Mode 2 finds the peaks and produces generates an envelope which is written to the outfile as a text file of time value pairs. This envelope can be applied to the original soundfile to isolate those peaks while preserving their original tempo. This can be done with ENVEL IMPOSE, Mode 3 (takes a breakpoint file as input).
Mode 1 can be used to restructure a sound into (regularly spaced) staccato bursts at varying tempi, and given the maximum value for tempo can be sped up considerably. They can also be slowed down (spread out) to well less than 1 per second. These will normally produce a regularly spaced series of pulses at the specified tempo.
However, a very wide pkwidth (100+) together with a fast tempo (300+) will produce overlapping which may result in rhythms that may appear to be irregular. On the other hand, a narrow pkwidth (e.g., 30) and a fast tempo (e.g., 700) seems to produce sub-pulses between the main peaks hard to describe. The peaks are spread out nicely when the tempo is very slow (e.g., 30).
Bear in mind that tempo is a time-varying parameter!
The amount of original signal coming through can be increased by using higher values for pkwidth. The combination of a high tempo and a wide pkwidth will result in overlaps and repetitions indeed, some rearrangement is likely to take place, with peaks later in the source appearing earlier in the output.

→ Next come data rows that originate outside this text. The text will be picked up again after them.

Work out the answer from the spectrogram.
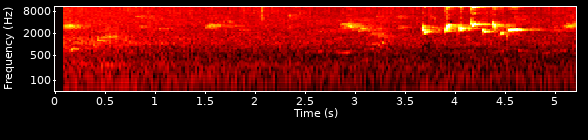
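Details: Red-whiskered bulbul from Phetchaburi singing in the plai loi style: after a stretch of low hum and faint notes, a quick burst of bright whistled phrases near the end, rising and falling over about one second.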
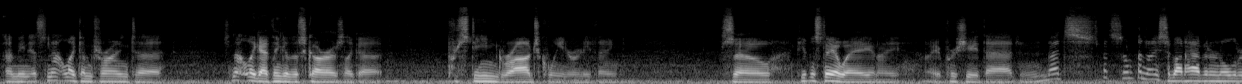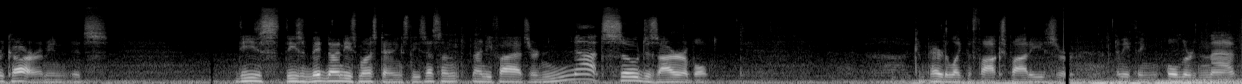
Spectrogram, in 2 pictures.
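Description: At 14.49 to 14.56 s and again at 23.03 to 23.12 s, damaged data in the compressed stream makes the decoder misread frames and lose sync until it finds the next valid header. Each fault is a short chirp, squawk, click or hole, roughly 70 to 100 ms long, breaking into the sound.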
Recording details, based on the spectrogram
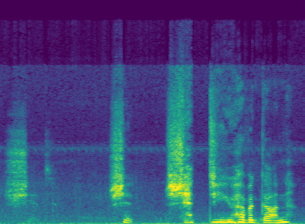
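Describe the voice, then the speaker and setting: A woman's voice: mid-range voice, steady tone, takes it slowly, sharp tone, a little hiss or hum. A woman playing a firm, exasperated young survivor in grief, speaking urgently and with authority in an audio drama. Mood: urgent fear. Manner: urgent, commanding, emotional. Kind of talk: audio drama acting, anime fan parody.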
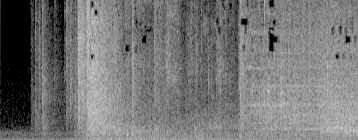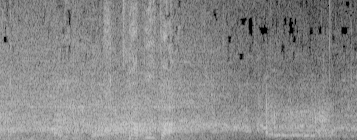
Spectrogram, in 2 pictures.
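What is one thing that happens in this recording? A heavy door creaks and scrapes open loudly.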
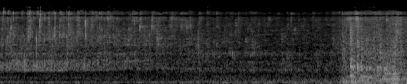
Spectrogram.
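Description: Sliced onions frying in olive oil in a pot, a steady hiss of sizzling that eases slightly. Near the end a louder rustle and bump.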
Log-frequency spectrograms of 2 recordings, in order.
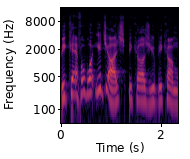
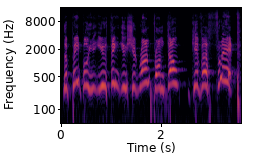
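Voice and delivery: high, raised preaching voice; impassioned preaching; 9 semitones higher, 5 dB louder than usual. Real, not acted.

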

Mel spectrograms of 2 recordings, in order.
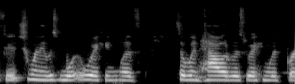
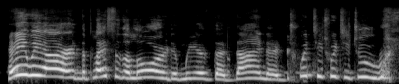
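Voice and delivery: higher, put-on Norwegian-Southern accent; 5 semitones higher, 3 dB louder than usual. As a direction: mimic a man who sounds part Norwegian, part Southern. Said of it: "kind of sounds Norwegian Southern".

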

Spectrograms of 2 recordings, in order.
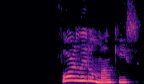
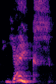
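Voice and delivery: startled gasp. Acted. Startled at the crash in story.

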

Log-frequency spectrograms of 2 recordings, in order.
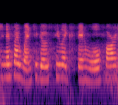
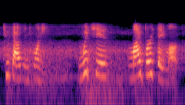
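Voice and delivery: ordinary talk

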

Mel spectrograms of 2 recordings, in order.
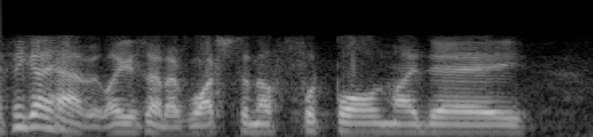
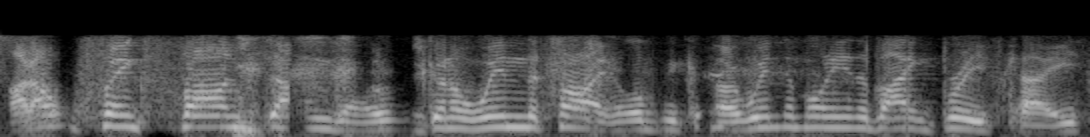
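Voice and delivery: hammed-up British accent, higher pitched; mock British accent; 5 semitones higher than usual. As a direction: put on an exaggerated British voice. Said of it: "I don't mean to offend them by doing this".

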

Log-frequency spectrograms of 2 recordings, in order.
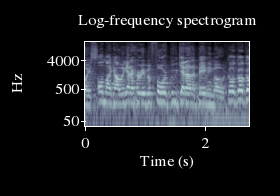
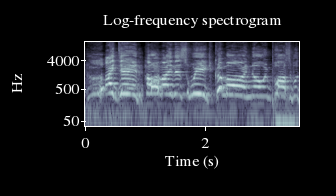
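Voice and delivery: real alarmed yell, higher and louder; shocked shout; 6 semitones higher, 5 dB louder than usual. Real, not acted. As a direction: cry out in disbelief at the damage. Shocked at taking damage.

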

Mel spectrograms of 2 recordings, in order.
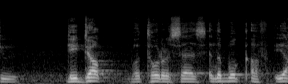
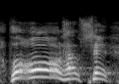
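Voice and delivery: slow loud repeat; 9 semitones higher, 12 dB louder than usual. Real, not acted.

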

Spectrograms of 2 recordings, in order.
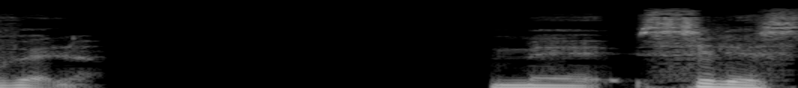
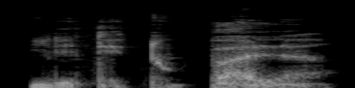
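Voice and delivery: ordinary delivery

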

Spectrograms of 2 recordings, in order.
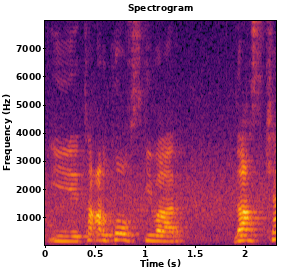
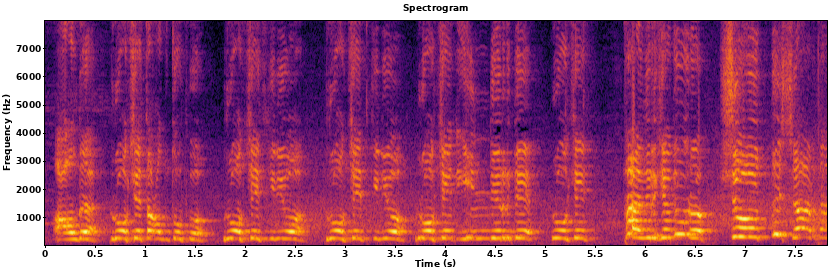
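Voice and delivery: excited play-by-play; 5 semitones higher, 4 dB louder than usual. Real, not acted. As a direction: build the call, then shout the miss. Attack builds, shot misses.

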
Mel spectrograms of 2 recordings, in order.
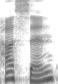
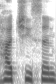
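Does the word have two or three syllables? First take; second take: two; three. First: The word has two syllables, has-sen. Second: The word has three syllables, ha-chi-sen. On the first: The speaker calls it right. "but hasen" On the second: The speaker calls it wrong. "not hachisen"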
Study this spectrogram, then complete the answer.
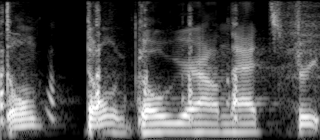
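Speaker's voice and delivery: attempted New York accent. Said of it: "I'm trying to get a New York accent".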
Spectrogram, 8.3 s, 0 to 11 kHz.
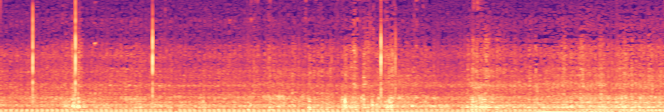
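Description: Kawasaki KLE500's parallel-twin engine running at low speed on a rough dirt track, with a few sharp knocks in the first five seconds. The engine gets a little louder about seven seconds in.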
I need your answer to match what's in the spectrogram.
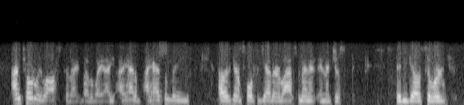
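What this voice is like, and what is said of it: Hoarse, worn-out voice. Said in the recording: “my voice is just shot tonight”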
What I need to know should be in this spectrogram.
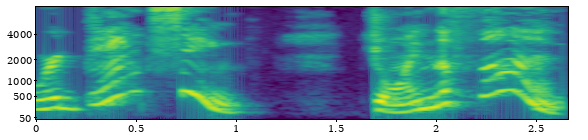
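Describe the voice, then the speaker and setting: A woman speaks in a high register. She uses a put-on character voice. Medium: read story.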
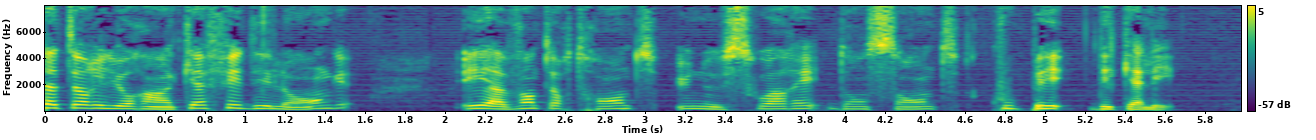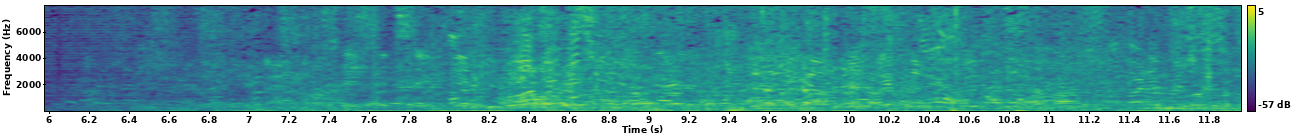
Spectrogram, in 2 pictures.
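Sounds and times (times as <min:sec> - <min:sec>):
speech: 0:00.0 - 0:05.7
morning babble of voices at the Feltin market: 0:06.0 - 0:11.9.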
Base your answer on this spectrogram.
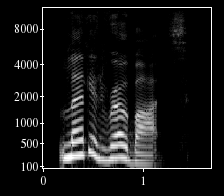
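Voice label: "legged robots", English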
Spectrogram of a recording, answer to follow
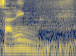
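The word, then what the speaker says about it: ซาเล้ง: C'est les Saling. Ça se prononce Saling.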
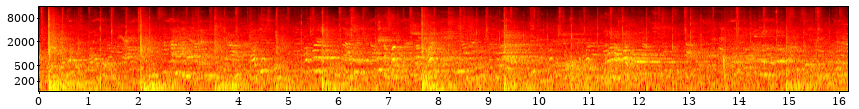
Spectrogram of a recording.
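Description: Children chatter in the background.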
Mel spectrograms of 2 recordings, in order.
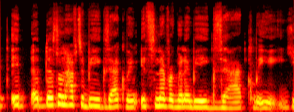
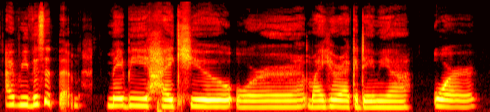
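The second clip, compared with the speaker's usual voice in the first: ordinary delivery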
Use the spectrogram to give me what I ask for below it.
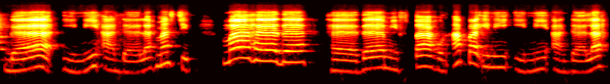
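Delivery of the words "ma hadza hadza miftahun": hadza maktabun, each vowel drawn out; slow vowelled reading. Shown as a demonstration. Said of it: "sambil diharokati". (hadza maktabun dibaca pelan dengan harakat)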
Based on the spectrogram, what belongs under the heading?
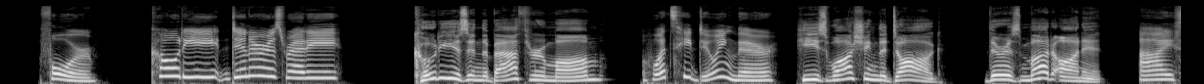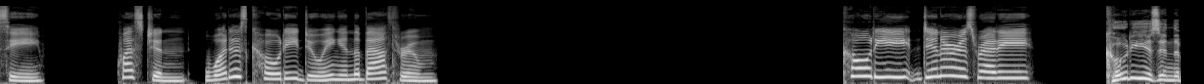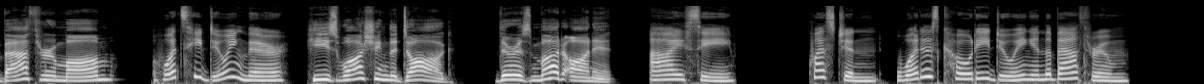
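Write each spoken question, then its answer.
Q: What is Cody doing in the bathroom?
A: Washing the dog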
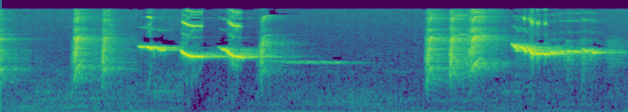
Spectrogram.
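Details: White-rumped shama phrase used as a lure for other birds to answer: short high chips, a sliding descending whistle, a pause, then another bright falling whistled note.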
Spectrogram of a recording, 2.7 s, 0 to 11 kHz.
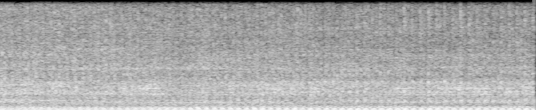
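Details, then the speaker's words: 1999 Kawasaki Prairie 300 ATV, sat 10+ years with bad gas, idling fast with a steady single-cylinder putter and no misses after a cleaned carburetor; cold, smoking slightly, likely from fogging oil. "we are smoking a little bit but i did put some fogging oil in there since it's been sitting so long so hopefully that'll clear out it's also really cold so it could be it sounds good though"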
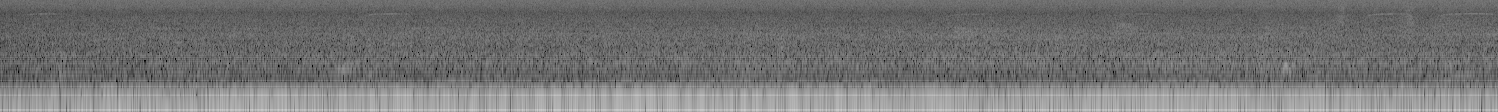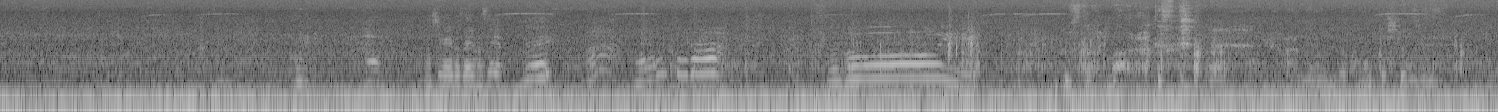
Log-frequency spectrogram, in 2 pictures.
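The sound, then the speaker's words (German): Outdoor ambience at Gustav Mahler's grave in a Vienna cemetery: a steady low rumble of traffic throughout, with faint voices of three Japanese speakers and bird chirps emerging in the last ten seconds. “Im Warnfriedpark gehen wir äh, nach Wien zu Gustav Mahler am Grab.”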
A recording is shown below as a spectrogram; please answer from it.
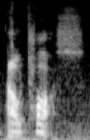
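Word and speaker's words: αὐτός: Alpha upsilon is a fourth diphthong. It's pronounced like the AU in sauerkraut, so autos.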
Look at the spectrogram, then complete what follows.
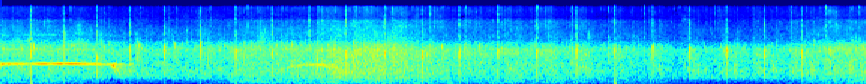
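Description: Audience applauding, with claps close by standing out in a quick steady rhythm. A held whistle sounds for about a second at the start, and a shorter one comes about two and a half seconds in.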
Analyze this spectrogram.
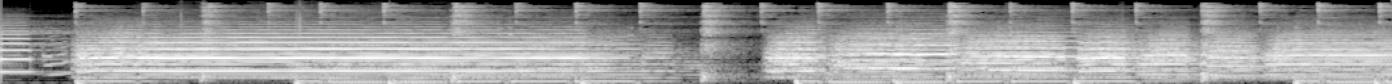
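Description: A trumpet ensemble playing with electric bass guitar and drum kit. A held brass chord cuts off at the very start, then the trumpets come back in over a stepping bass line, regular hi-hat ticks and drum hits, with a brief break about three and a half seconds in.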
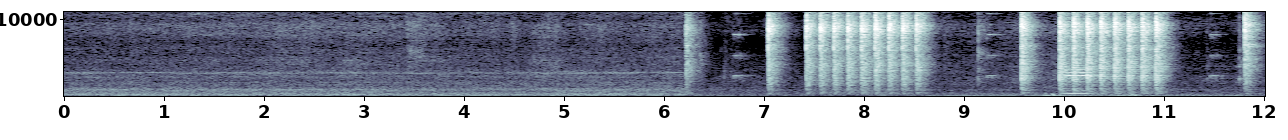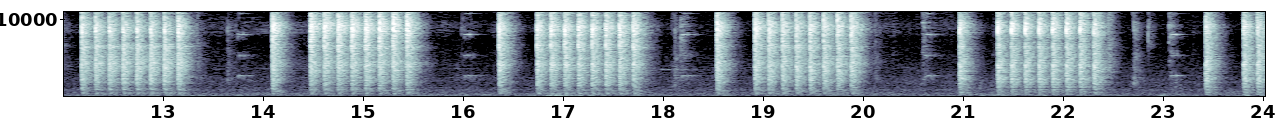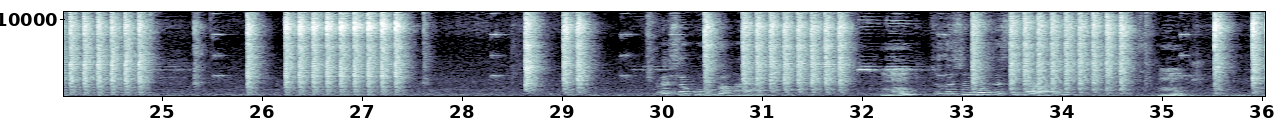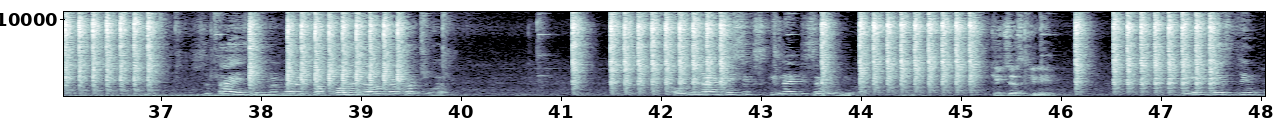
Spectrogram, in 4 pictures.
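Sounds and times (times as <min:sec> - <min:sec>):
rapid mechanical clicks: 0:07.0 - 0:11.2, 0:11.8 - 0:13.4, 0:14.1 - 0:15.6, 0:16.3 - 0:17.9, 0:18.5 - 0:20.2, 0:21.0 - 0:22.6, 0:23.4 - 0:25.0, 0:25.8 - 0:27.6, 0:30.4 - 0:32.0, 0:33.1 - 0:34.9, 0:35.5 - 0:37.2, 0:37.9 - 0:39.6, 0:41.1 - 0:42.8, 0:44.0 - 0:47.7.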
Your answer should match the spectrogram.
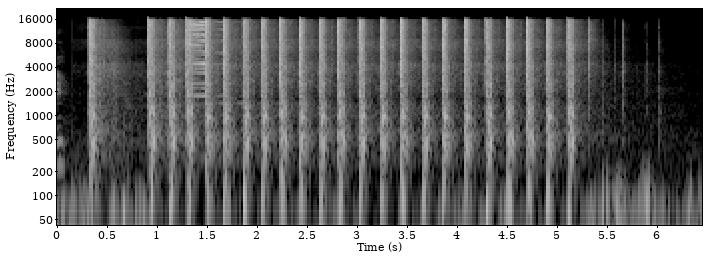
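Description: FN PS90 carbine firing 5.7×28mm rounds: one shot, then a long, fast string of evenly spaced shots, about seven a second, that stops about five seconds in.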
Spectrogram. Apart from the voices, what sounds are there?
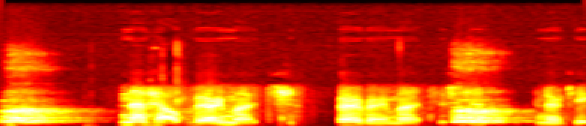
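dog barking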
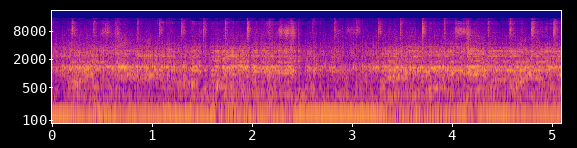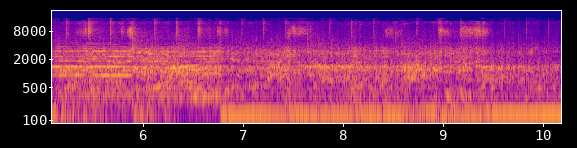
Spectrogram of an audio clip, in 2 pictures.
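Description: Live electronic trap beat played loud through a club PA, with heavy sustained bass notes and fast hi-hats, and a man rapping over it into a microphone. The bass drops out briefly about six seconds in, then comes back.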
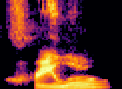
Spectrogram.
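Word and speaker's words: Crailo: And I think it's pronounced Cralo.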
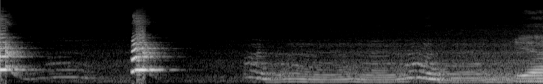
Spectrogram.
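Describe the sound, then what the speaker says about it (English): A whippet gives a sharp bark, then a brief yelp, followed by a drawn-out wavering howl-like whine, close by. "With Chance barking."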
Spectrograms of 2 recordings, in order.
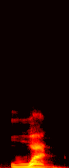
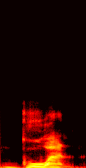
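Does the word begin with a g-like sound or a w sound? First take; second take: w sound; g sound. First: The word begins with a pure u sound. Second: The word begins with a g-like sound. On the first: The speaker calls it right. "se dice u" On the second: The speaker calls it wrong. "no se dice guan"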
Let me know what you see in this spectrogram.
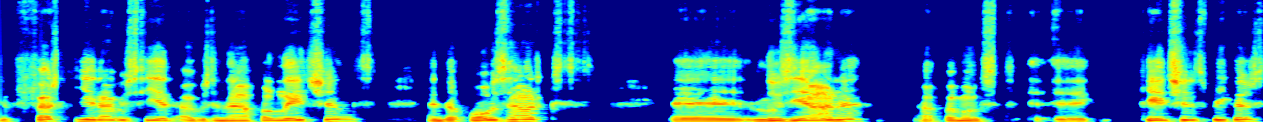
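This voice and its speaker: A man speaks at a fairly slow pace, with long, frequent pauses. His voice is fairly high-pitched, with a northeast Scottish accent. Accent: Scottish, Doric (northeast Scots). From Scotland, Aberdeenshire. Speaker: master weaver and folk singer. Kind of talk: storytelling interview. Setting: remote call. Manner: animated storyteller.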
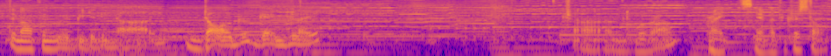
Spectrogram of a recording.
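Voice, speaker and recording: A man's voice: low voice, very animated, unhurried, gravelly, pauses often. A man giving casual let's play commentary, thinking aloud and reading game text out, often with a chuckle. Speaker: game streamer. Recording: game music behind voice. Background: video game music.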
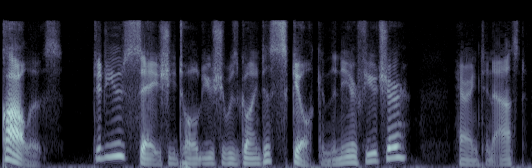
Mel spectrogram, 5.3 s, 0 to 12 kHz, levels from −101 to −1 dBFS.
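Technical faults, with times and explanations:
No technical faults found; the G.722 wideband coding at 64 kbit/s carries the speech up to 7 kHz, leaving at most a faint trace of the coder in the upper band.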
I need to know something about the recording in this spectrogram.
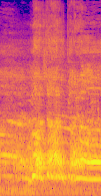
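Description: Stage actors' loud, drawn-out shouting cries, the pitch bending up and down in long swoops.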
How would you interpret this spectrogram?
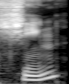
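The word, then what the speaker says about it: שׁ: If the dot is over here, it's going to be pronounced like a softer S. So we have sheen, seen, sheen, seen, sheen, seen.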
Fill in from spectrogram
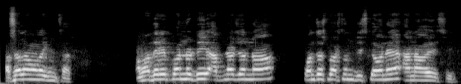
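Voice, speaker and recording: A man's voice: sits high, racing, soft background music, natural voice. A man playing a naive, cheeky young job applicant in a comedy sketch.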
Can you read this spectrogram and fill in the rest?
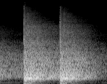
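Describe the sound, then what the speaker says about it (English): A hammer knocks nails in while carpet is being laid, two sharp, loud, close strikes about a third of a second apart, each ringing briefly before fading. "then you can start knocking the nails in"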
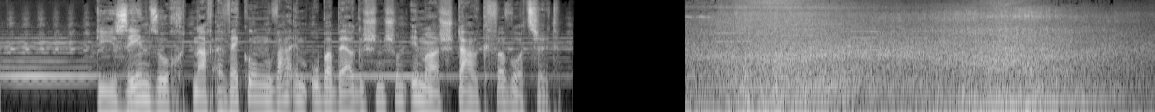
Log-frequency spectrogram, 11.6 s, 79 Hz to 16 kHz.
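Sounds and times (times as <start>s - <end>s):
speech: 1.0s - 5.7s
heavy road traffic of cars and heavier vehicles on a federal highway: 6.9s - 11.5s.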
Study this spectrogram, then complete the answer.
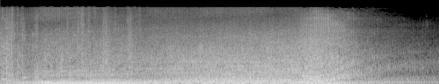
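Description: A propeller plane's engines roar loudly over the sea.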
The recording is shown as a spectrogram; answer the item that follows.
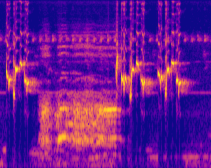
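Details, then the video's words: Sooty-headed bulbul in full voice, its song stuffed with mimicked phrases: quick chattering whistled notes, then a long harsh rasping noise, then further bouncy whistled phrases. "SUARA BURUNG KUTILANG GACOR FULL ISIAN"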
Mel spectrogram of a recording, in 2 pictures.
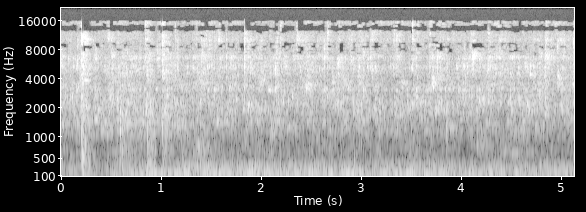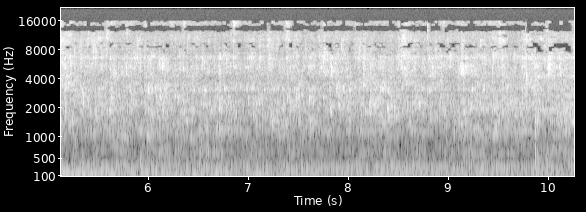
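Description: Steady trickle of water from an aquarium, with a low hum that is strongest in the first half.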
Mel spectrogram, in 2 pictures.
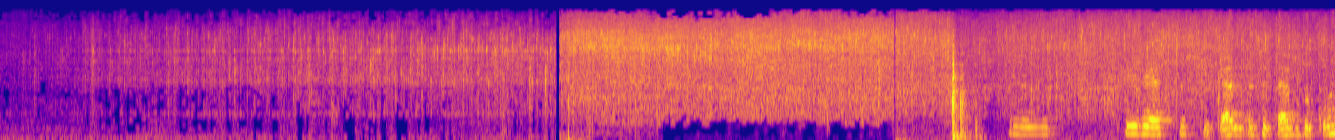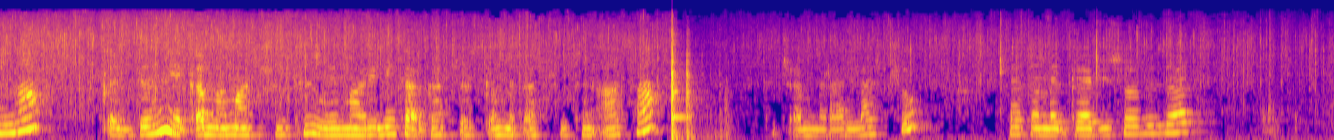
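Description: Hot fat sizzling in a non-stick frying pan. It builds over the first few seconds and is loudest a few seconds in. Through the second half a wavering pitched sound comes and goes over the steady sizzle.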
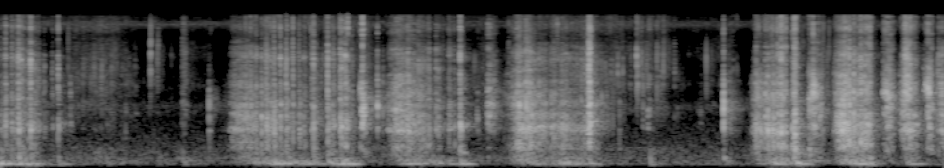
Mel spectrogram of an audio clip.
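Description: A utility knife blade cuts and scrapes a solid oval bar of dry green soap held in the hand, shaving it into curls. The sound is a run of dry, crisp scraping and crunching strokes, bright and papery like tearing, coming in bursts separated by short quiet gaps.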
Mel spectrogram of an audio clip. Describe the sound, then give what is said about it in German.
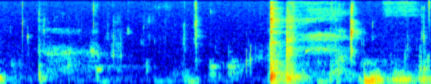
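Wet chewing of a man's full mouth: scattered squelches and smacks at first, then a louder, denser burst of munching toward the end. No one speaks. “Der Mann mit dem vollen Mund”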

Mode 2 is useful for rhythmicising musical materials which have definable peaks by aurally isolating those peaks. Speech or melodies on instruments with attack-decay type events, such as guitar, provide good source material for this process.